LGBTQI+ history and milestones in Amsterdam
For many, Amsterdam is considered to be the birthplace of LGBTQI+ rights. Homosexuality was decriminalised in 1811, and the first official gay bar followed in 1927. Ever since, it's been one of the world's most prominent LGBTQI+ capitals, thanks to a number of important milestones. Here's a brief introduction to LGBTQI+ history in Amsterdam.
1946: The COC organisation (website in Dutch) was formed. It has since been working towards emancipation for the entire LGBTQI+ community; promoting safety, visibility, events and fighting discrimination. Powered by around 85 volunteers, the organisation remains strong and active throughout Amsterdam.
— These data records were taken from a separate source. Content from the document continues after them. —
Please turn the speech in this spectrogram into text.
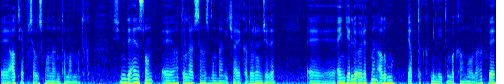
e, altyapı çalışmalarını tamamladık. Şimdi en son e, hatırlarsanız bundan iki ay kadar önce de e, engelli öğretmen alımı yaptık Milli Eğitim Bakanlığı olarak ve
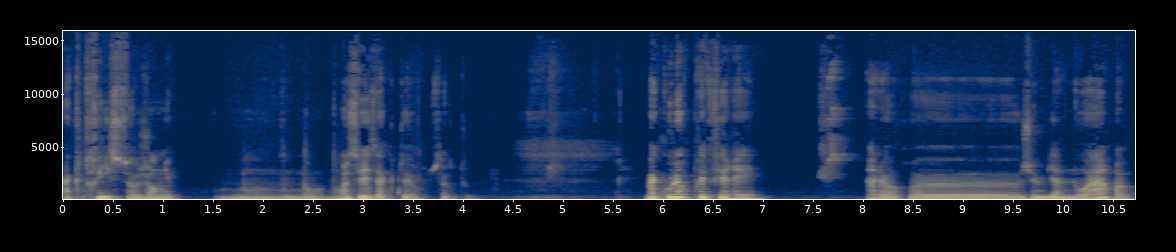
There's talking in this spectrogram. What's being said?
Actrice, j'en ai... Non, moi c'est les acteurs, surtout. Ma couleur préférée alors, euh, j'aime bien le noir.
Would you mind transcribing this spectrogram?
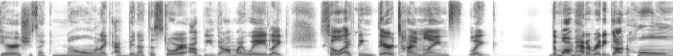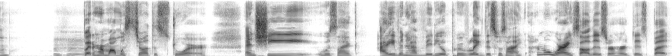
here. She's like, No, like I've been at the store. I'll be there on my way. Like, so I think their timelines, like, the mom had already got home, mm-hmm. but her mom was still at the store. And she was like, I even have video proof. Like, this was, I, I don't know where I saw this or heard this, but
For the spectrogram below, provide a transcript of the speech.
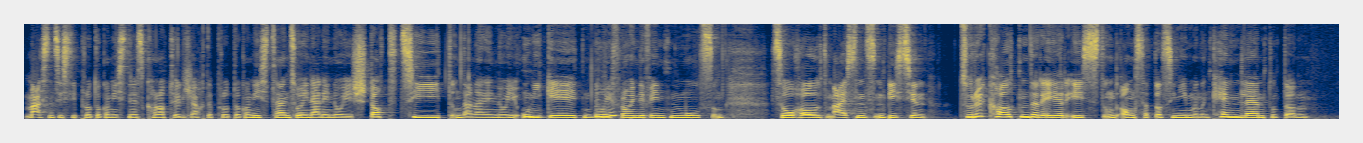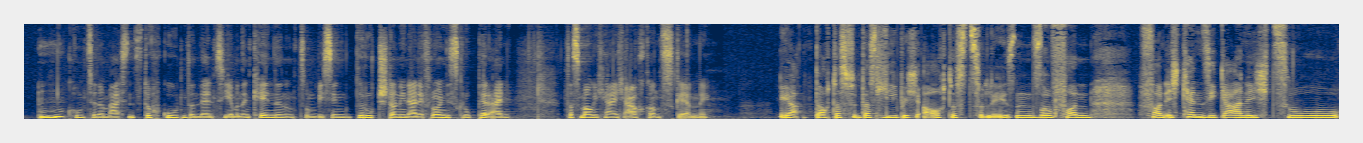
meistens ist die Protagonistin, es kann natürlich auch der Protagonist sein, so in eine neue Stadt zieht und an eine neue Uni geht und neue mhm. Freunde finden muss und so halt meistens ein bisschen zurückhaltender er ist und Angst hat, dass sie niemanden kennenlernt und dann kommt sie dann meistens doch gut und dann lernt sie jemanden kennen und so ein bisschen rutscht dann in eine Freundesgruppe rein. Das mag ich eigentlich auch ganz gerne. Ja, doch, das, das liebe ich auch, das zu lesen. So von, von ich kenne sie gar nicht zu,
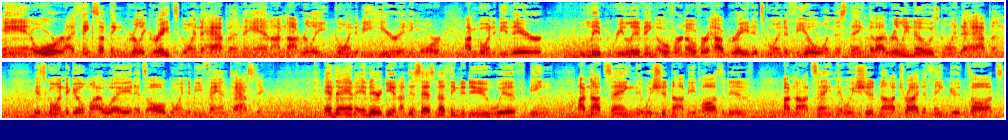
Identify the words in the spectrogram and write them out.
and or I think something really great's going to happen and I'm not really going to be here anymore. I'm going to be there live, reliving over and over how great it's going to feel when this thing that I really know is going to happen is going to go my way and it's all going to be fantastic. And, and, and there again, this has nothing to do with being, I'm not saying that we should not be positive. I'm not saying that we should not try to think good thoughts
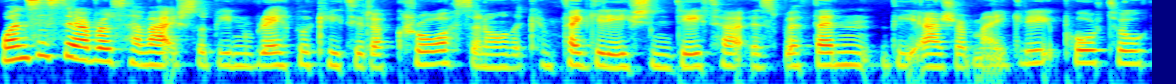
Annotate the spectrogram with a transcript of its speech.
Once the servers have actually been replicated across and all the configuration data is within the Azure Migrate portal,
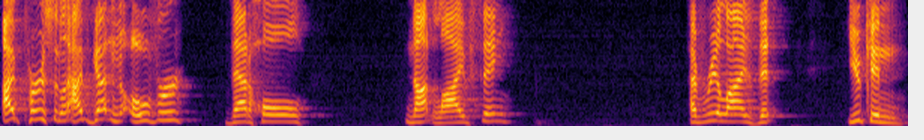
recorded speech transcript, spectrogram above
I personally, I've gotten over that whole not live thing. I've realized that you can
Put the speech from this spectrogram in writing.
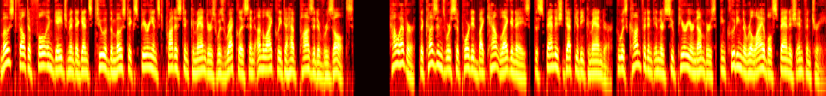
Most felt a full engagement against two of the most experienced Protestant commanders was reckless and unlikely to have positive results. However, the cousins were supported by Count Leganés, the Spanish deputy commander, who was confident in their superior numbers, including the reliable Spanish infantry.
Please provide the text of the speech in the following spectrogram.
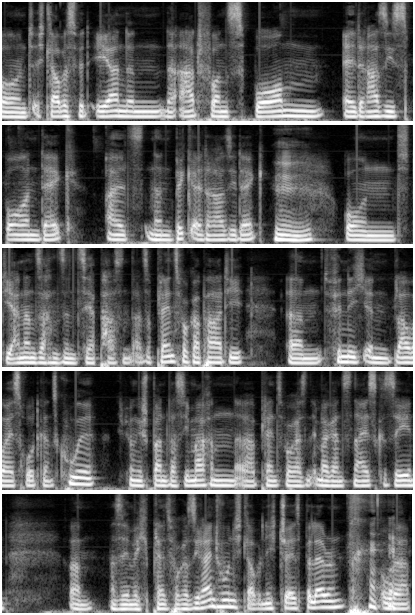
Und ich glaube, es wird eher eine, Art von Spawn, Eldrazi Spawn Deck als ein Big Eldrazi Deck. Mhm. Und die anderen Sachen sind sehr passend. Also Planeswalker Party ähm, finde ich in Blau-Weiß-Rot ganz cool. Ich bin gespannt, was sie machen. Äh, Planeswalker sind immer ganz nice gesehen. Ähm, mal sehen, welche Planeswalker sie reintun. Ich glaube nicht Jace Beleren oder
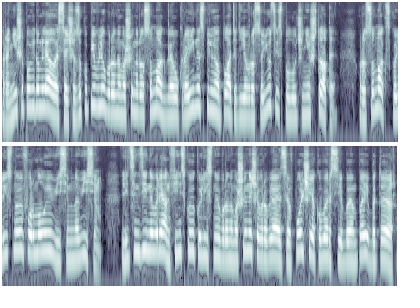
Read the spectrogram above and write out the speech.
Раніше повідомлялося, що закупівлю бронемашин Росомак для України спільно оплатять Євросоюз і Сполучені Штати. Росомак з колісною формулою 8 на 8 Ліцензійний варіант фінської колісної бронемашини, що виробляється в Польщі як у версії БМП і БТР.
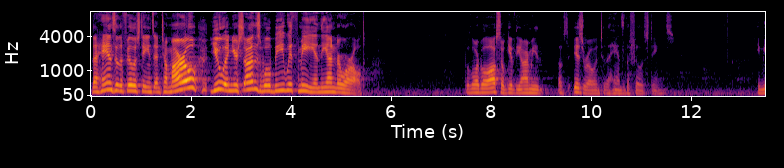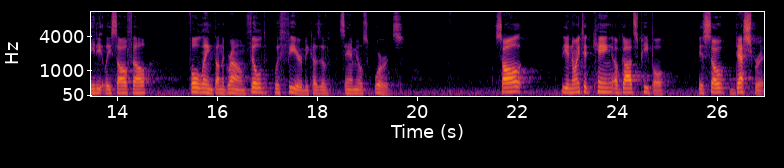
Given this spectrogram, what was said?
the hands of the Philistines, and tomorrow you and your sons will be with me in the underworld. The Lord will also give the army of Israel into the hands of the Philistines. Immediately, Saul fell full length on the ground, filled with fear because of Samuel's words. Saul, the anointed king of God's people, is so desperate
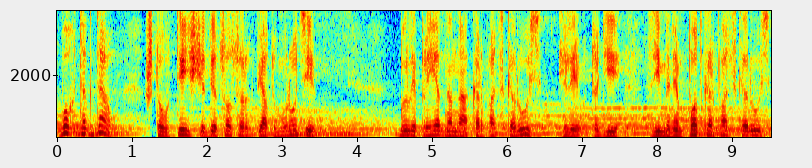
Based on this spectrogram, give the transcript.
Бог так дав, що в 1945 році була приєднана Карпатська Русь, або тоді з іменем Подкарпатська Русь,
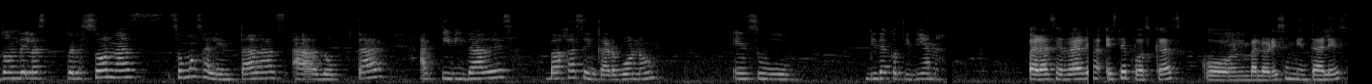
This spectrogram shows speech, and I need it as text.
donde las personas somos alentadas a adoptar actividades bajas en carbono en su vida cotidiana. Para cerrar este podcast con valores ambientales,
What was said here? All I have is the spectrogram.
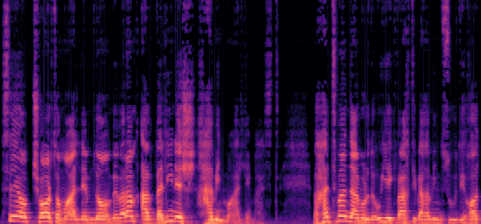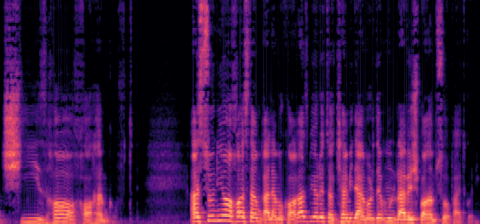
سه یا چهار تا معلم نام ببرم اولینش همین معلم هست. و حتما در مورد او یک وقتی به همین زودی ها چیزها خواهم گفت. از سونیا خواستم قلم و کاغذ بیاره تا کمی در مورد اون روش با هم صحبت کنیم.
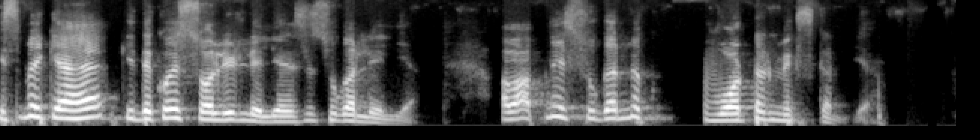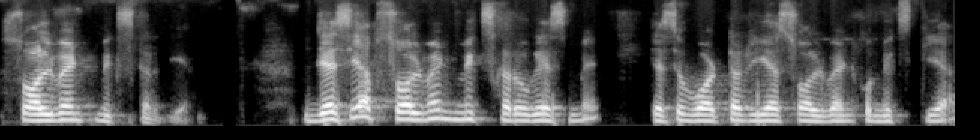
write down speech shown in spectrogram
इसमें क्या है कि देखो ये सॉलिड ले लिया, जैसे शुगर ले लिया। अब आपने शुगर में वाटर मिक्स कर दिया सॉल्वेंट मिक्स कर दिया। जैसे आप सॉल्वेंट मिक्स करोगे इसमें जैसे वाटर या सॉल्वेंट को मिक्स किया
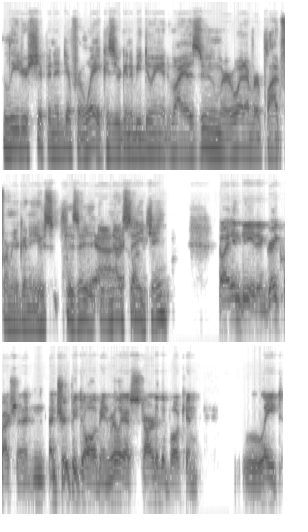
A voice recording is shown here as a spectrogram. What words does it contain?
leadership in a different way because you're going to be doing it via Zoom or whatever platform you're going to use. Is there yeah, you notice any change? Indeed, and great question. And, and, truth be told, I mean, really, I started the book in late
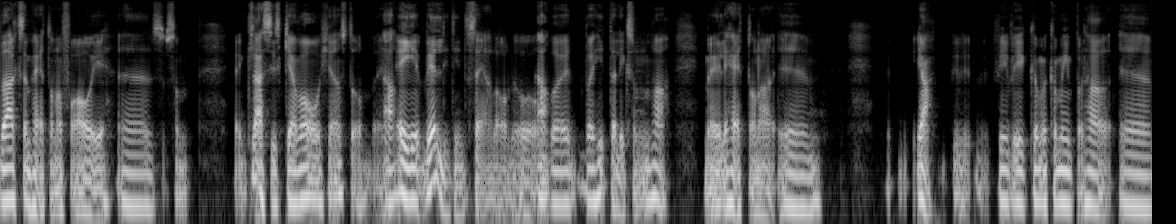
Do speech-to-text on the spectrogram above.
verksamheterna för AI eh, som klassiska varor och tjänster Ja. är väldigt intresserade av det och Ja. börjar, börjar hitta liksom de här möjligheterna. Eh, ja, vi- vi, kommer komma in på det här eh,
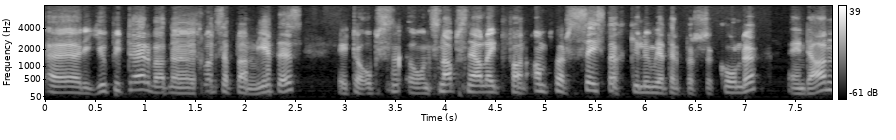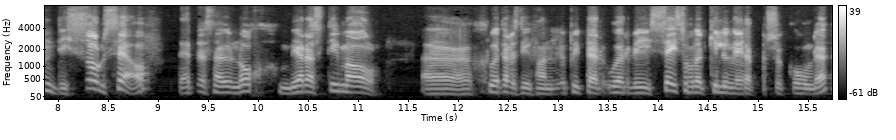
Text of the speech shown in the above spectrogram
uh die Jupiter wat nou die grootste planeet is, het 'n ontsnapsnelheid van amper 60 km per sekonde en dan die son self, dit is nou nog meer as 10 maal uh groter as die van Jupiter oor die 600 km per sekonde.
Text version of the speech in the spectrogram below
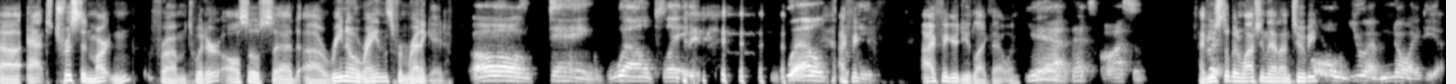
Uh, at Tristan Martin from Twitter also said uh, Reno Raines from Renegade. Oh dang! Well played. well played. I figured I figured you'd like that one. Yeah, that's awesome. Have you still been watching that on Tubi? Oh, you have no idea.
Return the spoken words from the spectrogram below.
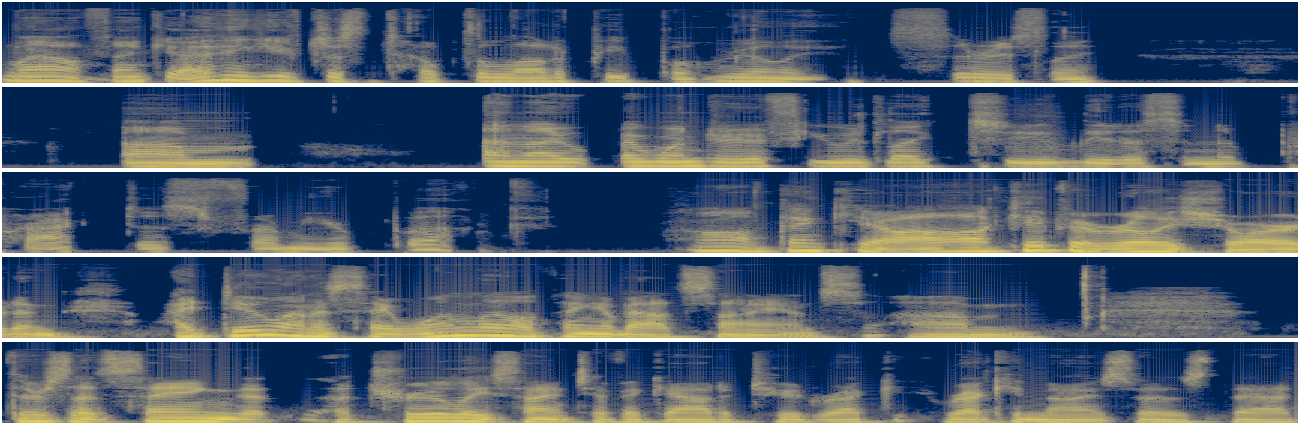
Wow, thank you. I think you've just helped a lot of people, really, seriously. Um, and I, I wonder if you would like to lead us into practice from your book. Oh, thank you. I'll, I'll keep it really short. And I do want to say one little thing about science. Um, there's a saying that a truly scientific attitude rec- recognizes that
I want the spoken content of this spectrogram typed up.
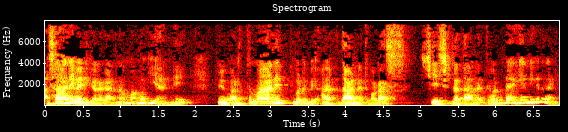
අසහනෙ වැඩි කරගන්නවා මම කියන්නේ මේ වර්තමානෙත් ඔබට දාන්න නැති කොටස් ශීර්ෂයට දාන්න නැති කොට බෑ කියන්නේ ඉගෙන ගන්න.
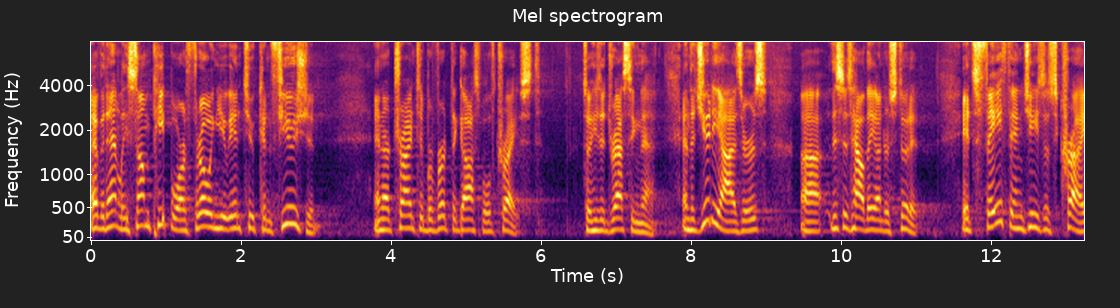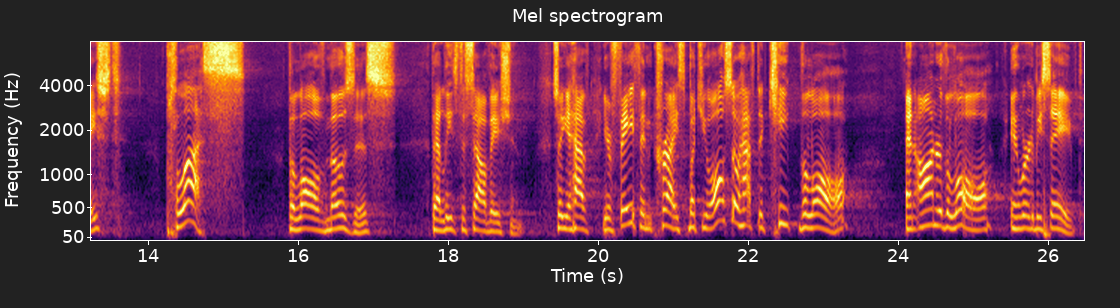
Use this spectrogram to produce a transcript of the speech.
Evidently, some people are throwing you into confusion and are trying to pervert the gospel of Christ. So he's addressing that. And the Judaizers, uh, this is how they understood it it's faith in Jesus Christ plus the law of Moses that leads to salvation. So you have your faith in Christ, but you also have to keep the law and honor the law in order to be saved.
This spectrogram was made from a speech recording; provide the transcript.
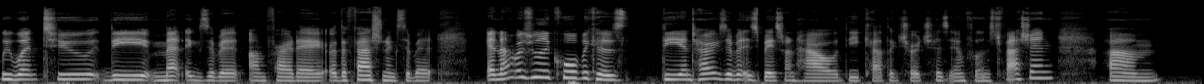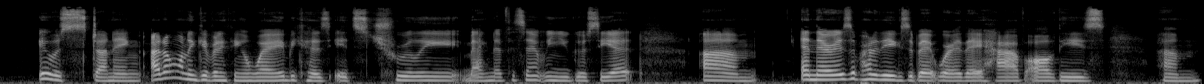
we went to the Met exhibit on Friday, or the fashion exhibit, and that was really cool because the entire exhibit is based on how the Catholic Church has influenced fashion. Um, it was stunning. I don't want to give anything away because it's truly magnificent when you go see it. Um, and there is a part of the exhibit where they have all of these um,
1980s-1990s: Amsterdam's gay scene burst to life as bars, clubs, restaurants and shops began to open up. The openness and diversity of these institutions and businesses helped give LGBTQI+ people a sense of community as as meeting places. And many of these same institutions still exist in Amsterdam today.
1987: The unveiling of the Homomonument, which was the world's first tribute to the gay and lesbian people who lost their lives during World War II. It also commemorates all those oppressed and persecuted because of their sexuality outside of wartime. This world-renowned memorial of LGBTQI+ remembrance lies beside the Westerkerk, taking the shape of a triangle on the bank of the canal. Its three points are symbolic: one corner points towards the National War Memorial on Dam Square; another points across the canal to the site of the Anne Frank House; while the third corner points towards COC Amsterdam. It remains the largest monument in the world dedicated to homosexuality.
Pride and same-sex marriage
1996: The first edition of Amsterdam Gay Pride. It has gone on to become one of the most important Pride events in the world, and remains unique as the only one to be centred around a boat parade rather than a street parade. As its centrepiece, the Canal Parade draws upwards of 400,000 visitors annually into the heart of Amsterdam both to participate and watch.
1998: During the 1998 edition of Amsterdam Gay Pride, the city hosted the International Gay Games. This is the largest LGBTQI+ sporting and cultural event globally and takes place every four years. The 1998 Gay Games in Amsterdam featured 13,000 participants, and it was the first time the event had been hosted outside of North America. The games also helped formally establish the Roze en Blauw (Pink in Blue) police unit – a special unit of the police force dedicated to fighting hate crimes and violence directed towards LGBTQI+ people.
1998: Pink Point was established as Amsterdam's official LGBTQI+ information kiosk, situated next to the Homomonument on the Westermarkt. Pink Point provides information on the Homomonument, as well as general information on LGBTQI+ life in Amsterdam. Staffed by friendly and knowledgeable volunteers, it presents a wide range of information and flyers from local organisations.
2001: This was the year the Netherlands became the first country in the world to legalise same-sex marriage. On 1 April 2001, the first four same-sex couples were married in the city by the then Mayor of Amsterdam, Job Cohen.
2001-2010s: Amsterdam is a city committed to the LGBTQI+ community – with a diverse range of LGBTQI+ neighbourhoods – and the 21st century welcomed several changes to illustrate this, from gender-neutral bathrooms to queer-focused music and film festivals organised by and for the community. Across the city, many cafés hang out the rainbow flag – whether they're an LGBTQI+ bar or not – to support one of Amsterdam's largest minority groups.
2023: Due to a range of new initiatives and an increasing need for representation from across the LGBTQI+ spectrum, the city of Amsterdam developed its annual Pride festival into Queer & Pride, a two-week-long program celebrating the diversity of the LGBTQI+ community. The Queer programme kicks off the proceedings with a focus on promoting equality and the inequality of opportunity, according to its organisers; while Pride Week follows up with events like the Canal Parade, and a focus on emancipation and celebration.